In 1989, Francke moved to the Stanford University School of Medicine and delved deeper into rare-disease studies. In 1992, a pediatric endocrinologist presented Francke with 20 female patients from Ecuador who had a growth hormone deficiency called Laron syndrome. It is an autosomal recessive disorder, but the girls had normal levels of human growth hormone. It turned out that the mutation was in the growth hormone receptor gene but did not change the amino acid sequence. Francke discovered that the mutation creates a new splice site that causes a deletion of part of the protein.
In 1994, using positional cloning to systematically identify smaller and smaller DNA segments that likely contain the gene of interest, Jonathan Derry, a postdoc in Francke’s lab, and Ochs identified the gene responsible for Wiskott-Aldrich syndrome, an X-linked immunodeficiency. The gene, called WASP, encodes a molecule important for regulating platelet and lymphocyte functions, and was the 11th human gene to be cloned using positional cloning.
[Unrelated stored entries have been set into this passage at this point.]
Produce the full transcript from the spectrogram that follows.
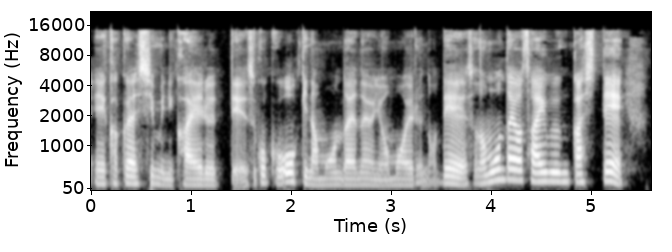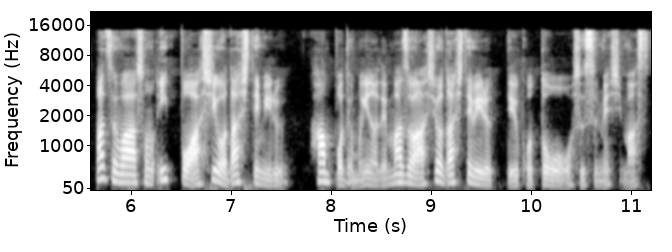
えー、格安シムに変えるってすごく大きな問題のように思えるので、その問題を細分化して、まずはその一歩足を出してみる。半歩でもいいので、まずは足を出してみるっていうことをお勧めします。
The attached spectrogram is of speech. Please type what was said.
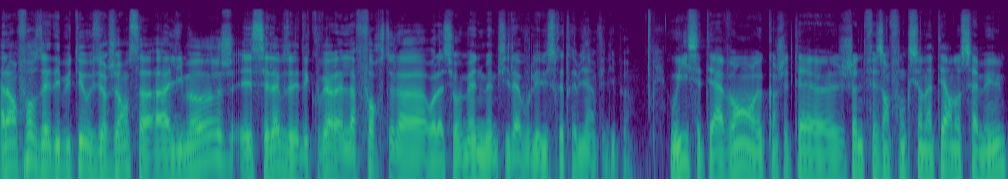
Alors en France, vous avez débuté aux urgences à, à Limoges et c'est là que vous avez découvert la, la force de la relation humaine, même si là vous l'illustrez très bien, Philippe. Oui, c'était avant, euh, quand j'étais euh, jeune faisant fonction interne au SAMU.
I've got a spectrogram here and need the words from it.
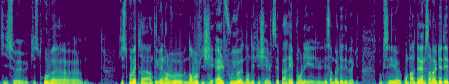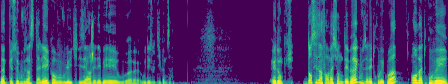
qui, se, qui se trouve qui se trouvent être intégrés dans vos, fichiers ELF ou euh, dans des fichiers ELF séparés pour les, symboles de debug. Donc euh, on parle des mêmes symboles de debug que ceux que vous installez quand vous voulez utiliser un GDB ou, euh, des outils comme ça. Et donc, dans ces informations de debug, vous allez trouver quoi? On va trouver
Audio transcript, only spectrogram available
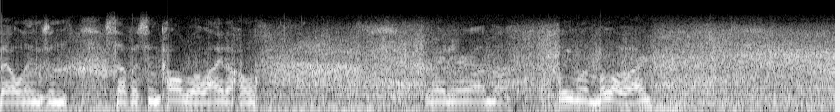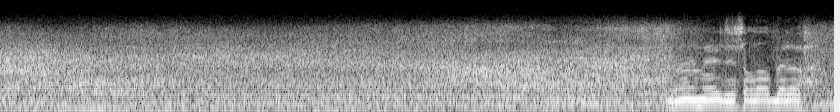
buildings and stuff. It's in Caldwell, Idaho, right here on the Cleveland Boulevard. And there's just a little bit of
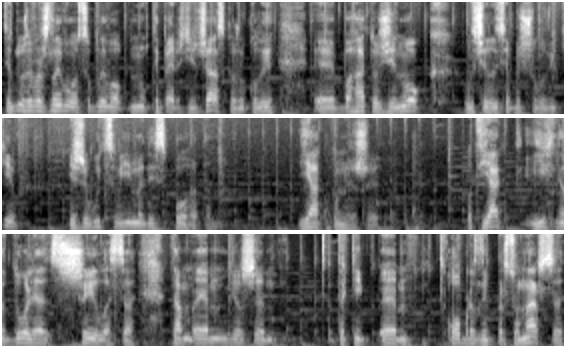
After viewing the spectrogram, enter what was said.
Це дуже важливо, особливо ну, в теперішній час, кажу, коли багато жінок лишилися без чоловіків і живуть своїми десь спогадами, як вони жили. От як їхня доля зшилася. Там е, ж, такий е, образний персонаж, це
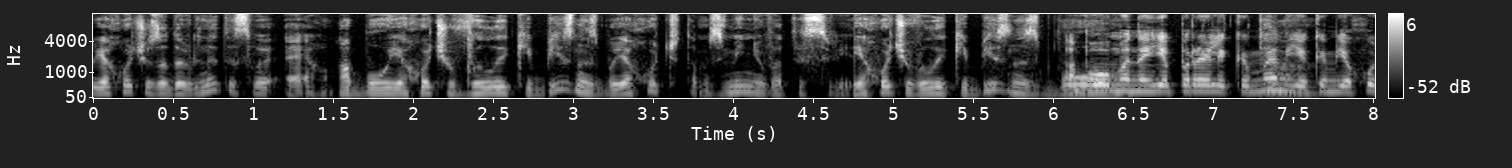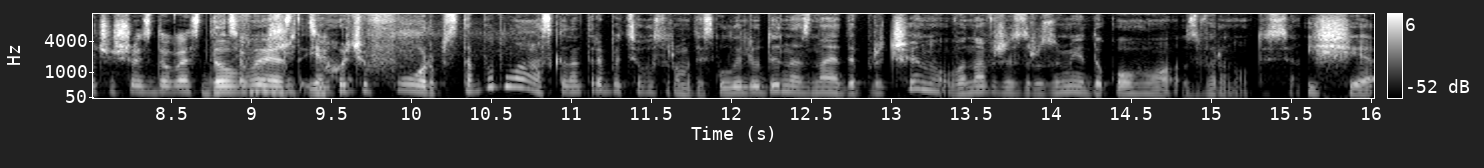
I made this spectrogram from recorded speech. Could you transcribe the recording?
я хочу задовольнити своє его. Або я хочу великий бізнес, бо я хочу там змінювати світ. Я хочу великий бізнес, бо Або у мене є перелік імен, яким я хочу щось довести в цьому Довести, житті. я хочу Форбс. Та будь ласка, не треба цього соромитись. Коли людина знайде причину, вона вже зрозуміє до кого звернутися. І ще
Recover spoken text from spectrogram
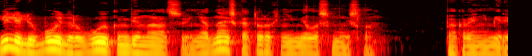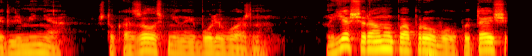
или любую другую комбинацию, ни одна из которых не имела смысла. По крайней мере для меня, что казалось мне наиболее важным. Но я все равно попробовал, пытаясь,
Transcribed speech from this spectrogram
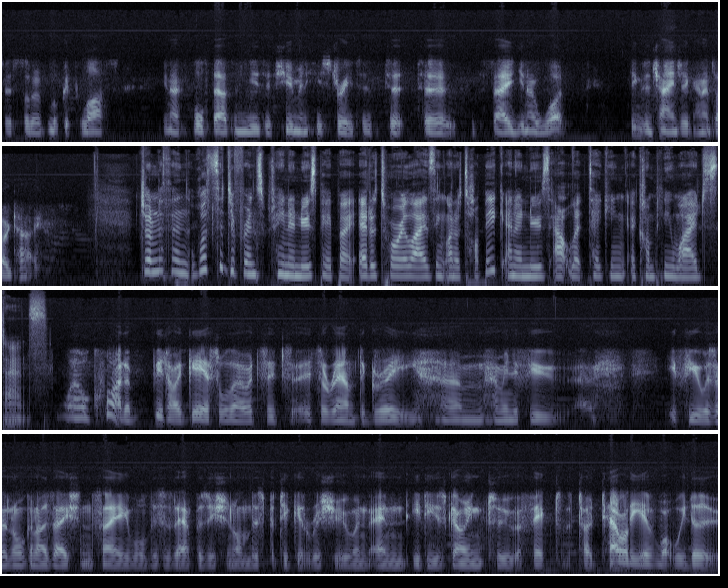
to sort of look at the last, you know, 4,000 years of human history to, to, to say, you know what, things are changing and it's okay. Jonathan, what's the difference between a newspaper editorialising on a topic and a news outlet taking a company-wide stance? Well, quite a bit, I guess. Although it's it's it's around degree. Um, I mean, if you if you as an organisation say, well, this is our position on this particular issue and, and it is going to affect the totality of what we do,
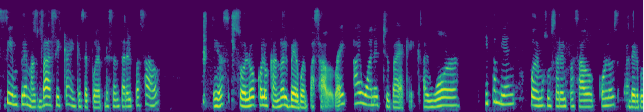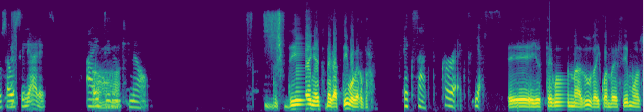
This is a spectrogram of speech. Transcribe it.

In the years before and since, Francke worked on many other rare diseases, including Williams-Beuren syndrome, which, among other symptoms, manifests in a lack of stranger anxiety. Francke also studied the X-linked Rett syndrome, which affects only females. She and colleagues found that the disorder is caused by mutations within the MECP2 gene, which encodes a protein that binds methyl CpGs on DNA. The autism-like disease results, Francke and colleagues determined, when certain mutations in MECP2 affect the ability of its protein to silence certain genes in neurons.
Francke collaborated with her second husband, Heinz Furthmayr, a biochemist at Stanford, to find and characterize the effects of gene mutations responsible for Marfan syndrome, a disease that weakens connective tissue.
Furthmayr, whom Francke met in Colorado while skiing and married in 1986, shared her passion for flight. After 25 years of flying, the couple decided to sell their plane and committed themselves to exploring the world outside of the cockpit. Furthmayr retired in 2005 and Francke decided to close her lab in 2010. But two years later, Francke was still working part-time at Stanford and part-time at 23andMe, a direct-to-consumer genomics company. In May 2012, when Furthmayr was on trek in Nepal, a trip Francke had decided not to join, he collapsed on the trail and died of a heart attack.
Francke now focuses on outpatient clinical genetics services and consulting for 23andMe. “I said from the beginning that people should have their genetic information if they want it, and I joined the company as a consultant to make sure that the information that is put out is accurate and up to date.”